For more information visit
- The University endeavours to deliver courses and programmes of study in accordance with the description set out in this prospectus. The University’s prospectus is produced at the earliest possible date in order to provide maximum assistance to individuals considering applying for a course of study offered by the University. The University makes every effort to ensure that the information contained in the prospectus is accurate but it is possible that some changes will occur between the date of printing and the start of the academic year to which it relates. Please note that the University’s website is the most up-to-date source of information regarding courses and facilities and we strongly recommend that you always visit the website before making any commitments.
- Although reasonable steps are taken to provide the programmes and services described, the University cannot guarantee the provision of any course or facility and the University may make variations to the contents or methods of delivery of courses, discontinue, merge or combine courses and introduce new courses if such action is reasonably considered to be necessary by the University. Such circumstances include (but are not limited to) industrial action, lack of demand, departure of key staff, changes in legislation or government policy including changes, if any, resulting from the UK departing the European Union, withdrawal or reduction of funding or other circumstances beyond the University’s reasonable control.
- If the University discontinues any courses, it will use its best endeavours to provide a suitable alternative course.
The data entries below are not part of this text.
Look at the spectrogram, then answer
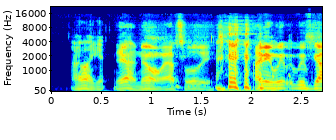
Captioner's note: all laughing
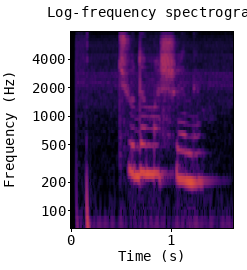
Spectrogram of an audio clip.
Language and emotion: Russian, neutral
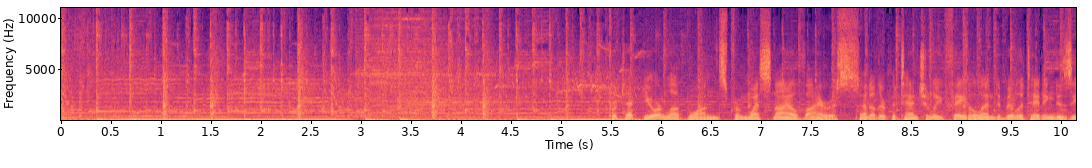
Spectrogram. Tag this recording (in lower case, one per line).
speech
music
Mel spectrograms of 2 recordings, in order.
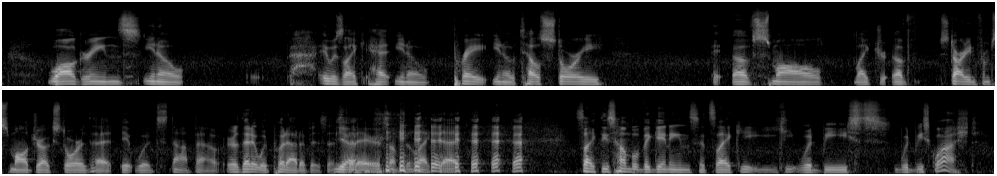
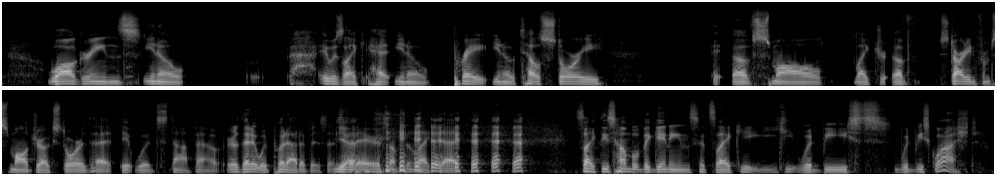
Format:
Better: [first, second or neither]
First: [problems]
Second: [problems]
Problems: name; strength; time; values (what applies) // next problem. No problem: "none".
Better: second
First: hiss; faint; throughout; 30 dB below the speech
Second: none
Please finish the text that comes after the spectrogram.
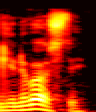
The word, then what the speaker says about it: university: you say a university because it's not like a you it's like a University University okay and here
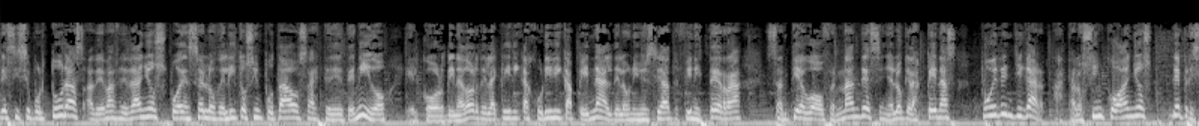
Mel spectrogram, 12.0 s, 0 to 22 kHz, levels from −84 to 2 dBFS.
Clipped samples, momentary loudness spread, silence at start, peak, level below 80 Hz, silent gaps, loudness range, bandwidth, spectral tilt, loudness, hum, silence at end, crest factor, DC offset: under 0.1%; 4 LU; 0 s; -4 dBFS; -24 dBFS; none; 1 LU; 11.5 kHz; -5.5 dB/octave; -16 LUFS; none; 0 s; 12 dB; under 0.1%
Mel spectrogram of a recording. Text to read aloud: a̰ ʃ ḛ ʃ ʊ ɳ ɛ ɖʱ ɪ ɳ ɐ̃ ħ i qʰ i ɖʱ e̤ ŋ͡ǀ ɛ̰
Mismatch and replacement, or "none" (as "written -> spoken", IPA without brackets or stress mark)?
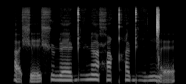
none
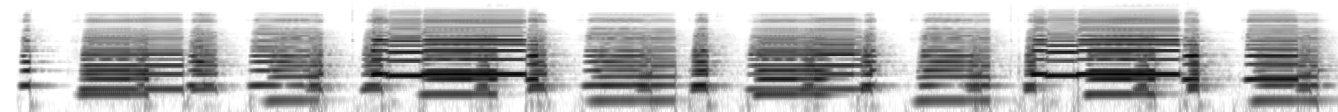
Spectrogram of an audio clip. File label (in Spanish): melódica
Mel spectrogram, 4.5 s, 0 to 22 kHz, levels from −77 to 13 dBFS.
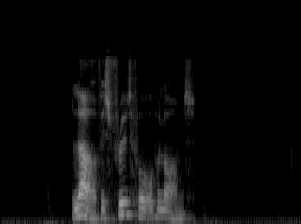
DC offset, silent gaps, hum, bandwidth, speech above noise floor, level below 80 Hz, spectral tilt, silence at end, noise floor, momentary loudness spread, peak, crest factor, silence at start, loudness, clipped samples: under 0.1%; none; 50 Hz at -60 dBFS; 9.4 kHz; 38 dB; -66 dBFS; -5.5 dB/octave; 1.6 s; -69 dBFS; 16 LU; -12 dBFS; 24 dB; 1.1 s; -31 LUFS; under 0.1%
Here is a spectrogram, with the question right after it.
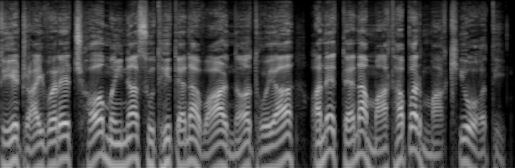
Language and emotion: Gujarati, disgusted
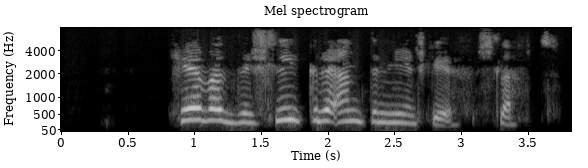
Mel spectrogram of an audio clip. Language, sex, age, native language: Icelandic, male, 12, Icelandic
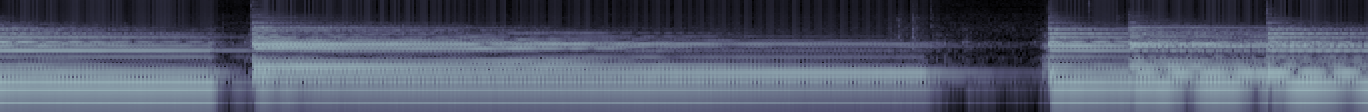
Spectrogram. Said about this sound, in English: Now we're going to tune the D string up to that note.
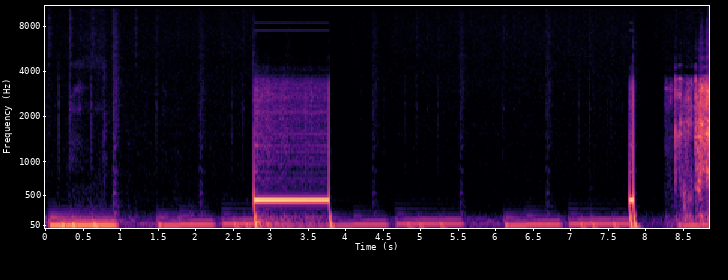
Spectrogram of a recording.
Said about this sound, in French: On appelle à Marseille maintenant. Et bonne chance, Jérôme. Merci. C'est parti.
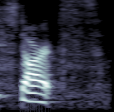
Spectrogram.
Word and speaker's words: starts: Yo creo que la gramática en inglés es bastante fácil, pero la cosa en el presente simple, no pronunciáis la S y tenemos que hacerlo. I start where she starts.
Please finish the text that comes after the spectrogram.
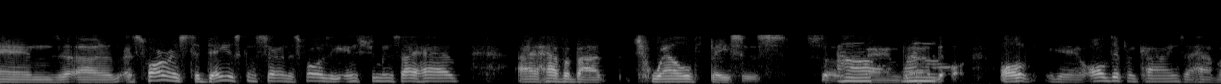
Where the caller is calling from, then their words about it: Virginia, United States; I am in Northern Virginia.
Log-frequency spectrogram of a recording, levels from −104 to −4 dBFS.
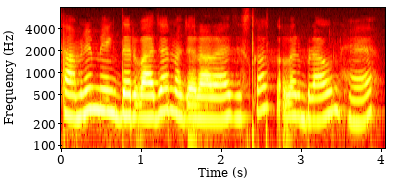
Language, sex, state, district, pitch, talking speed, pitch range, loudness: Hindi, female, Jharkhand, Garhwa, 255 Hz, 175 wpm, 235-285 Hz, -18 LUFS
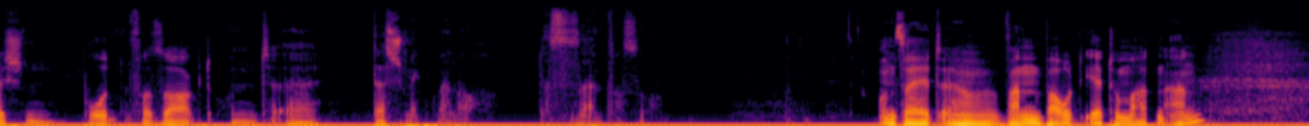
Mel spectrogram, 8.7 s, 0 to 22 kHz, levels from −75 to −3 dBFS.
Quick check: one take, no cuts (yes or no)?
yes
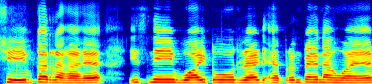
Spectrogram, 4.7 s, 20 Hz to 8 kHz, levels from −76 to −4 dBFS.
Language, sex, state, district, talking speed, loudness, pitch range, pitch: Hindi, female, Maharashtra, Washim, 155 wpm, -12 LUFS, 215-235 Hz, 225 Hz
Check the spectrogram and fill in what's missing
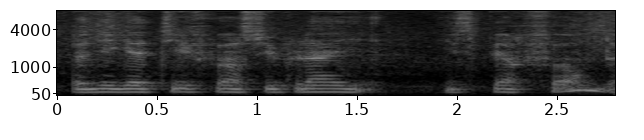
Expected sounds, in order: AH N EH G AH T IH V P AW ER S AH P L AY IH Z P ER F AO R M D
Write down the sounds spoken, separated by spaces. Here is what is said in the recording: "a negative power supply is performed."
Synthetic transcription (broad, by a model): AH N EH G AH T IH F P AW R S AH P L AY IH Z P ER F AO R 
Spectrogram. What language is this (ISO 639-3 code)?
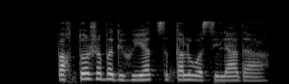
pus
In addition, courses may change during the course of study and in such circumstances the University will normally undertake a consultation process prior to any such changes being introduced and seek to ensure that no student is unreasonably prejudiced as a consequence of any such change.
- The University does not accept responsibility (other than through the negligence of the University, its staff or agents), for the consequences of any modification or cancellation of any course, or part of a course, offered by the University but will take into consideration the effects on individual students and seek to minimise the impact of such effects where reasonably practicable.
- The University cannot accept any liability for disruption to its provision of educational or other services caused by circumstances beyond its control, but the University will take all reasonable steps to minimise the resultant disruption to such services.